WORK ITEM »
Make an exact copy of the records below, excluding images.

TASK INPUT »
* * *

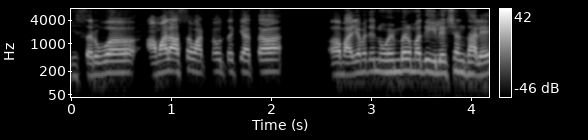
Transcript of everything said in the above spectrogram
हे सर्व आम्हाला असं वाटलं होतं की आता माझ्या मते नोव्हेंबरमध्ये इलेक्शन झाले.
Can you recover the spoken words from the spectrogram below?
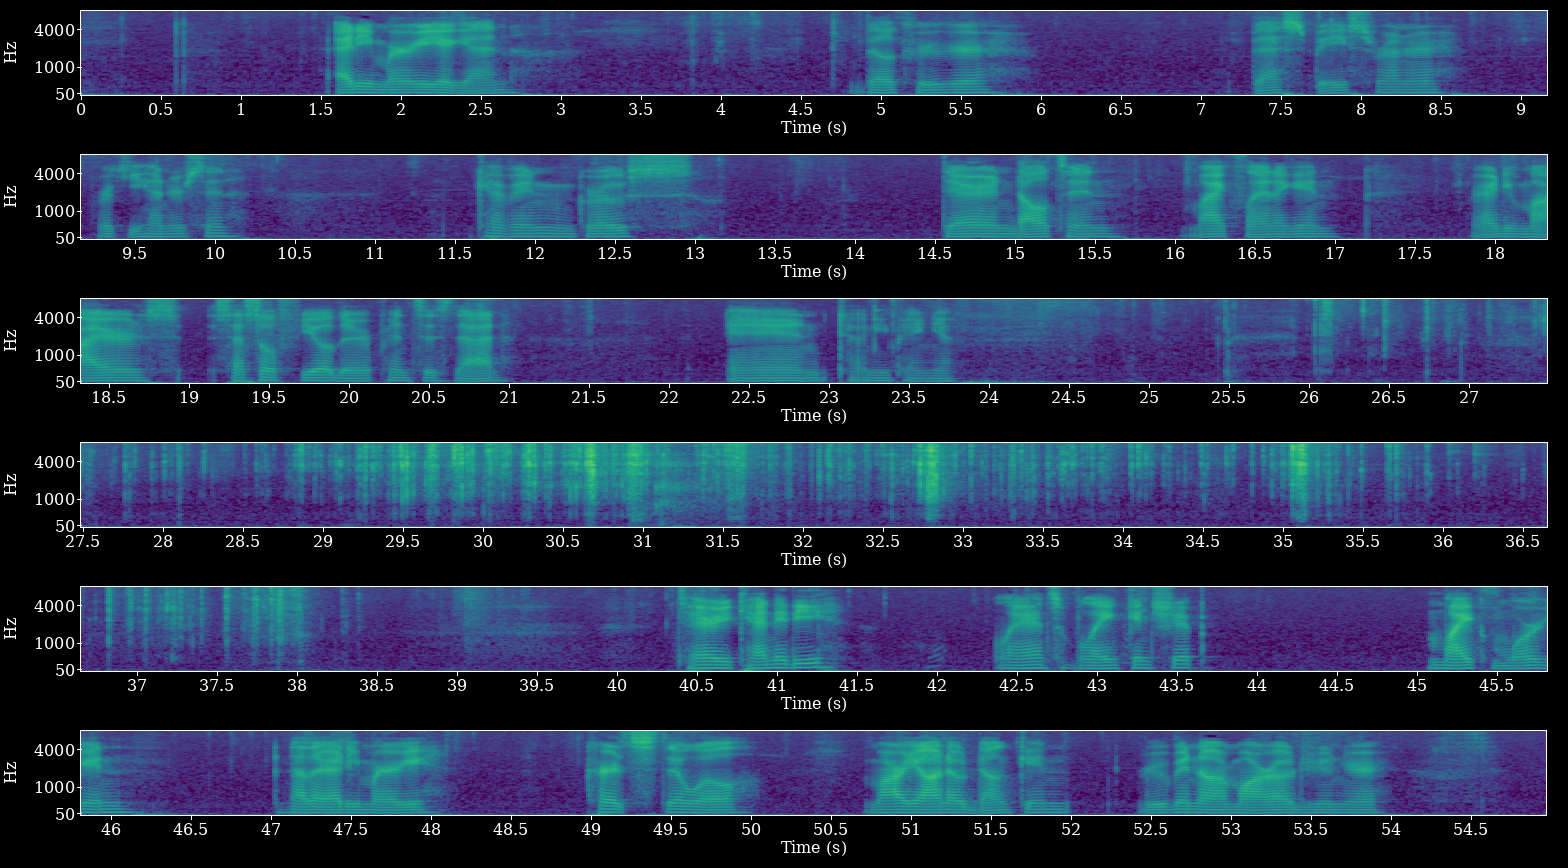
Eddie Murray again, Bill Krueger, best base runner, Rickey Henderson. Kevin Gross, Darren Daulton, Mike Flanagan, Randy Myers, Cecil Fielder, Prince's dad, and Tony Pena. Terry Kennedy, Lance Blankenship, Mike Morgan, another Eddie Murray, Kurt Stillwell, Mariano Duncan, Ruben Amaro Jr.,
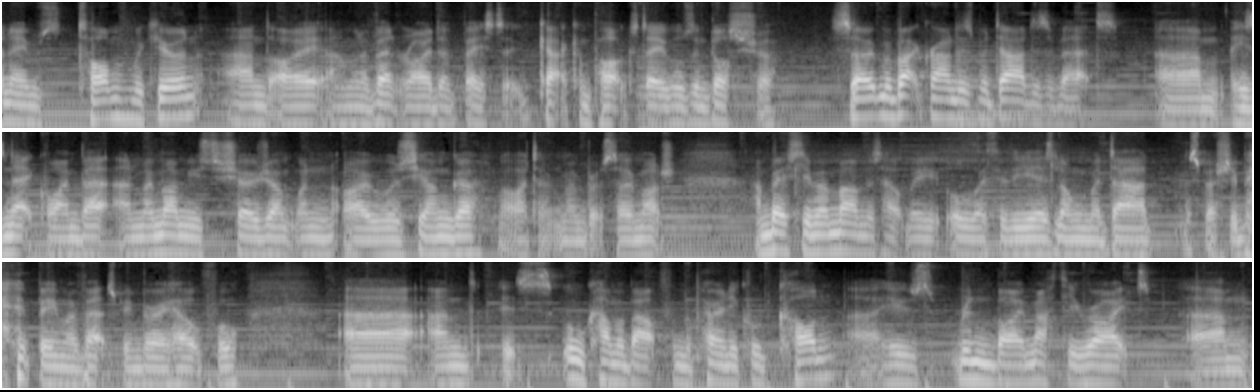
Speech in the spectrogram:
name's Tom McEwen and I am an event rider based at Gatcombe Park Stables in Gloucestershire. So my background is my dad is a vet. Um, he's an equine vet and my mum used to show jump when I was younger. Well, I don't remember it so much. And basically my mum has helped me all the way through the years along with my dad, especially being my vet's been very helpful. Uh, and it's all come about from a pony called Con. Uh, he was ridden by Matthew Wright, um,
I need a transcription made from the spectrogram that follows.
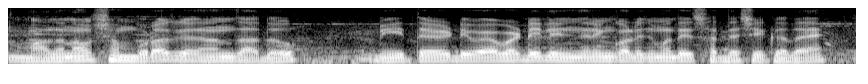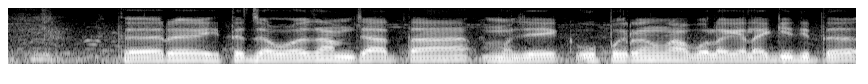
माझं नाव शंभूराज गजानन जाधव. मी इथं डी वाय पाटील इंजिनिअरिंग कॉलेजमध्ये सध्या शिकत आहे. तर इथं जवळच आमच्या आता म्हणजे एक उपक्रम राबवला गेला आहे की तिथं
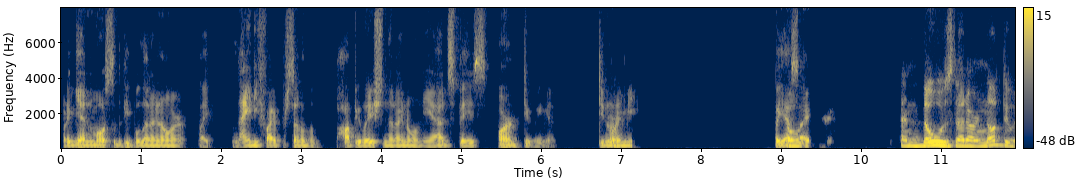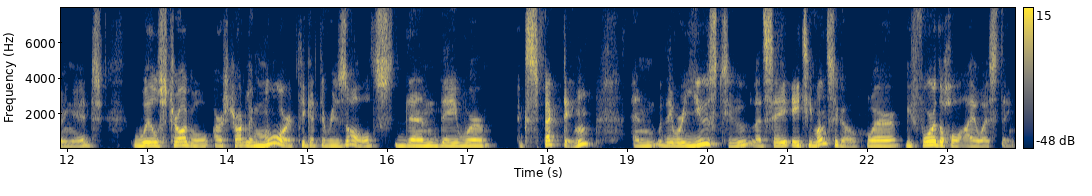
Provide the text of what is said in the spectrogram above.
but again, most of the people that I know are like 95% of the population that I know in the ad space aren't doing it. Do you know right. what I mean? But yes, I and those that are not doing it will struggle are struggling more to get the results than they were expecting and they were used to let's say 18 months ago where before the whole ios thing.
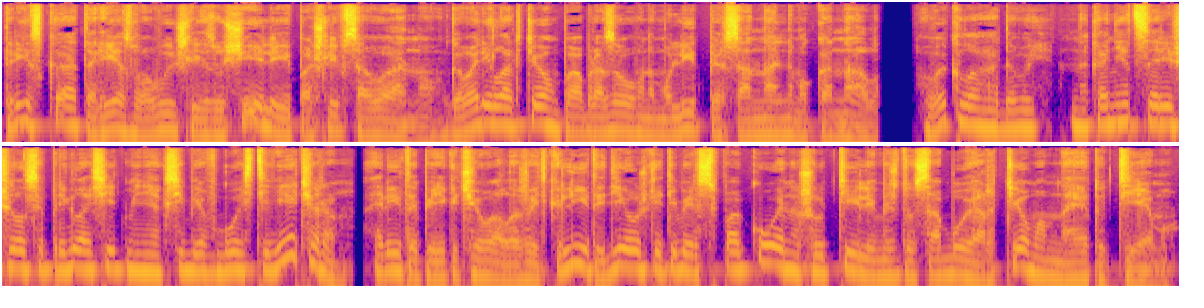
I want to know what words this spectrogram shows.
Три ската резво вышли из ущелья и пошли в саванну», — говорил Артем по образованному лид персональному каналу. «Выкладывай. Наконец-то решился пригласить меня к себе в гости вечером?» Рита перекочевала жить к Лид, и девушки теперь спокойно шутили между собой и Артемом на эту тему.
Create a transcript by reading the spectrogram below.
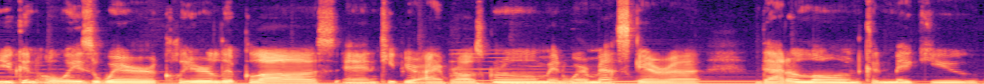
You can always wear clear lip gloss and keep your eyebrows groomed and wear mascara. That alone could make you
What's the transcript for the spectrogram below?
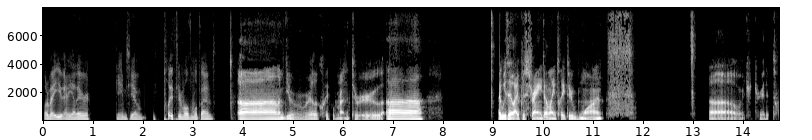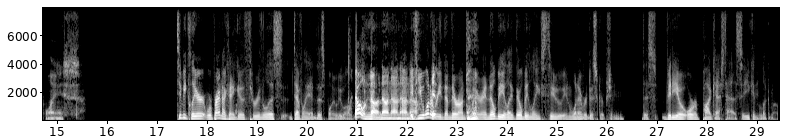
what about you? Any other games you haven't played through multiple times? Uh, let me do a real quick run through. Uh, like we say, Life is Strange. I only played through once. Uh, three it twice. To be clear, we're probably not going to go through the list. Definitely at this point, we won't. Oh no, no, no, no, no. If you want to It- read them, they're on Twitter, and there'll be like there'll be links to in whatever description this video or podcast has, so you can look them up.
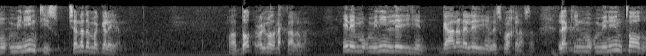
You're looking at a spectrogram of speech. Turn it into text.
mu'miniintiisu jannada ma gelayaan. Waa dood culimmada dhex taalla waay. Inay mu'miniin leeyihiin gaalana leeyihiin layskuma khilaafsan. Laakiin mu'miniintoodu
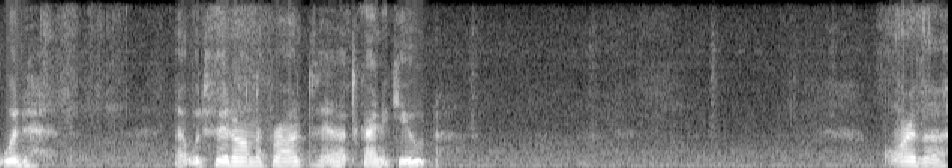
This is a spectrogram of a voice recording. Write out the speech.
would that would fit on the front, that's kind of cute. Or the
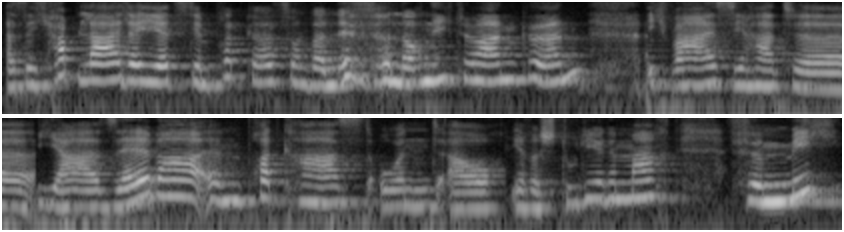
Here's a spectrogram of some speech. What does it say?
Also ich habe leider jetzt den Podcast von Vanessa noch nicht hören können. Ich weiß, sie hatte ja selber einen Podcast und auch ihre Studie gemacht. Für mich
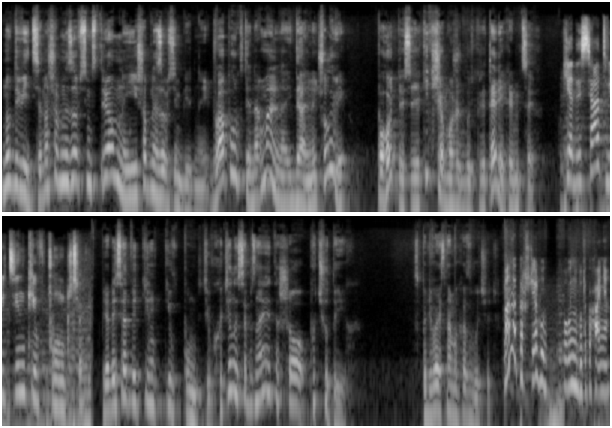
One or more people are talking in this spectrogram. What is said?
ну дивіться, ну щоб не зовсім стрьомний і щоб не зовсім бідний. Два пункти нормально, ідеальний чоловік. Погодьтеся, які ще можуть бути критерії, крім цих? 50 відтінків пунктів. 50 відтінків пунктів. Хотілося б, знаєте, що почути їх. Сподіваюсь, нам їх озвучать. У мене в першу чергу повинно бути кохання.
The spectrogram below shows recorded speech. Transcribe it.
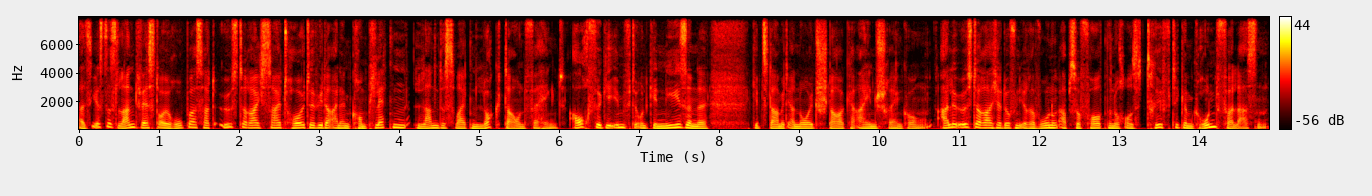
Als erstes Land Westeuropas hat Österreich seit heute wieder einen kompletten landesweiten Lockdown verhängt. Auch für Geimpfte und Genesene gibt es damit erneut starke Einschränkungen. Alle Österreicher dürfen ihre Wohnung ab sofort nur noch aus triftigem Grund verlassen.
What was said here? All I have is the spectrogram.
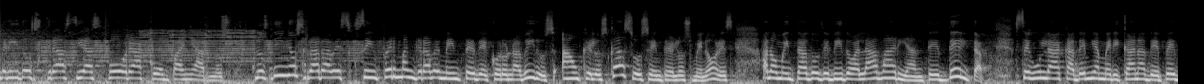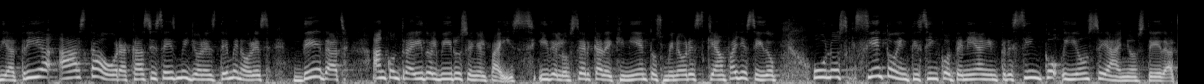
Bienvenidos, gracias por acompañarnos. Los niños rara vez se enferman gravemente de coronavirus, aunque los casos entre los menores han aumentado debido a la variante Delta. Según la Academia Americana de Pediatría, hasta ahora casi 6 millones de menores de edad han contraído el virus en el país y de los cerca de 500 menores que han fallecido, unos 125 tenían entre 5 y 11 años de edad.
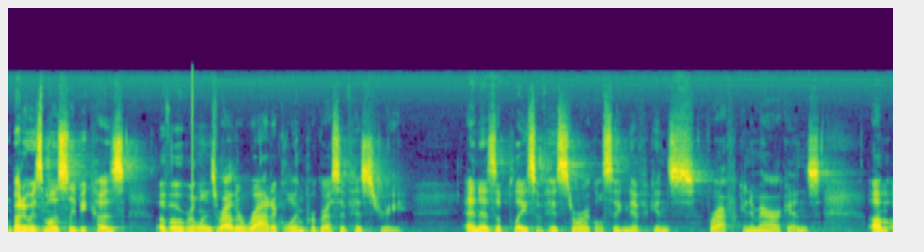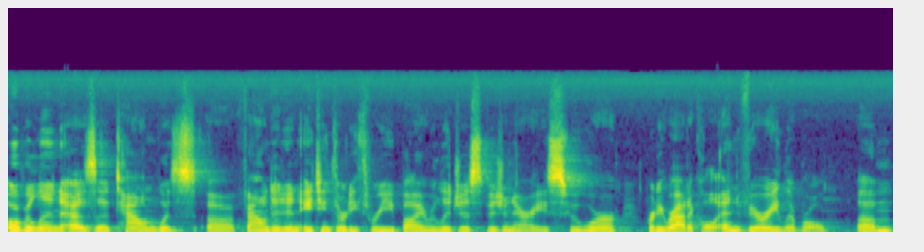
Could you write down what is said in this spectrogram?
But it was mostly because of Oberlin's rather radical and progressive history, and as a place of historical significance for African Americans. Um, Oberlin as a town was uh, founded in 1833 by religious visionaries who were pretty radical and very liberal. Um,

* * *

REPLY »
Transcript of everything said in the above spectrogram
हे सर्व आम्हाला असं वाटलं होतं की आता माझ्या मते नोव्हेंबरमध्ये इलेक्शन झाले.
Can you recover the spoken words from the spectrogram below?
Eddie Murray again, Bill Krueger, best base runner, Rickey Henderson. Kevin Gross, Darren Daulton, Mike Flanagan, Randy Myers, Cecil Fielder, Prince's dad, and Tony Pena. Terry Kennedy, Lance Blankenship, Mike Morgan, another Eddie Murray, Kurt Stillwell, Mariano Duncan, Ruben Amaro Jr.,
Speech in the spectrogram:
name's Tom McEwen and I am an event rider based at Gatcombe Park Stables in Gloucestershire. So my background is my dad is a vet. Um, he's an equine vet and my mum used to show jump when I was younger. Well, I don't remember it so much. And basically my mum has helped me all the way through the years along with my dad, especially being my vet's been very helpful. Uh, and it's all come about from a pony called Con. Uh, he was ridden by Matthew Wright, um,
I need a transcription made from the spectrogram that follows.
माझं नाव शंभूराज गजानन जाधव. मी इथं डी वाय पाटील इंजिनिअरिंग कॉलेजमध्ये सध्या शिकत आहे. तर इथं जवळच आमच्या आता म्हणजे एक उपक्रम राबवला गेला आहे की तिथं
Provide the text of what is said in the spectrogram above.
but again, most of the people that I know are like 95% of the population that I know in the ad space aren't doing it. Do you know right. what I mean? But yes, I and those that are not doing it will struggle are struggling more to get the results than they were expecting and they were used to let's say 18 months ago where before the whole ios thing.
I want to know what words this spectrogram shows.
Три ската резво вышли из ущелья и пошли в саванну», — говорил Артем по образованному лид персональному каналу. «Выкладывай. Наконец-то решился пригласить меня к себе в гости вечером?» Рита перекочевала жить к Лид, и девушки теперь спокойно шутили между собой и Артемом на эту тему.
Create a transcript by reading the spectrogram below.
You can always wear clear lip gloss and keep your eyebrows groomed and wear mascara. That alone could make you
What's the transcript for the spectrogram below?
what about you? Any other games you haven't played through multiple times? Uh, let me do a real quick run through. Uh, like we say, Life is Strange. I only played through once. Uh, three it twice. To be clear, we're probably not going to go through the list. Definitely at this point, we won't. Oh no, no, no, no, no. If you want to It- read them, they're on Twitter, and there'll be like there'll be links to in whatever description this video or podcast has, so you can look them up.
You're looking at a spectrogram of speech. Turn it into text.
mu'miniintiisu jannada ma gelayaan. Waa dood culimmada dhex taalla waay. Inay mu'miniin leeyihiin gaalana leeyihiin layskuma khilaafsan. Laakiin mu'miniintoodu
This is a spectrogram of a voice recording. Write out the speech.
would that would fit on the front, that's kind of cute. Or the
Here's a spectrogram of some speech. What does it say?
Also ich habe leider jetzt den Podcast von Vanessa noch nicht hören können. Ich weiß, sie hatte ja selber einen Podcast und auch ihre Studie gemacht. Für mich
One or more people are talking in this spectrogram. What is said?
ну дивіться, ну щоб не зовсім стрьомний і щоб не зовсім бідний. Два пункти нормально, ідеальний чоловік. Погодьтеся, які ще можуть бути критерії, крім цих? 50 відтінків пунктів. 50 відтінків пунктів. Хотілося б, знаєте, що почути їх. Сподіваюсь, нам їх озвучать. У мене в першу чергу повинно бути кохання.
The spectrogram below shows recorded speech. Transcribe it.
Als erstes Land Westeuropas hat Österreich seit heute wieder einen kompletten landesweiten Lockdown verhängt. Auch für Geimpfte und Genesene gibt es damit erneut starke Einschränkungen. Alle Österreicher dürfen ihre Wohnung ab sofort nur noch aus triftigem Grund verlassen.
What was said here? All I have is the spectrogram.
Bienvenidos, gracias por acompañarnos. Los niños rara vez se enferman gravemente de coronavirus, aunque los casos entre los menores han aumentado debido a la variante Delta. Según la Academia Americana de Pediatría, hasta ahora casi 6 millones de menores de edad han contraído el virus en el país y de los cerca de 500 menores que han fallecido, unos 125 tenían entre 5 y 11 años de edad.
Could you write down what is said in this spectrogram?
But it was mostly because of Oberlin's rather radical and progressive history, and as a place of historical significance for African Americans. Um, Oberlin as a town was uh, founded in 1833 by religious visionaries who were pretty radical and very liberal. Um,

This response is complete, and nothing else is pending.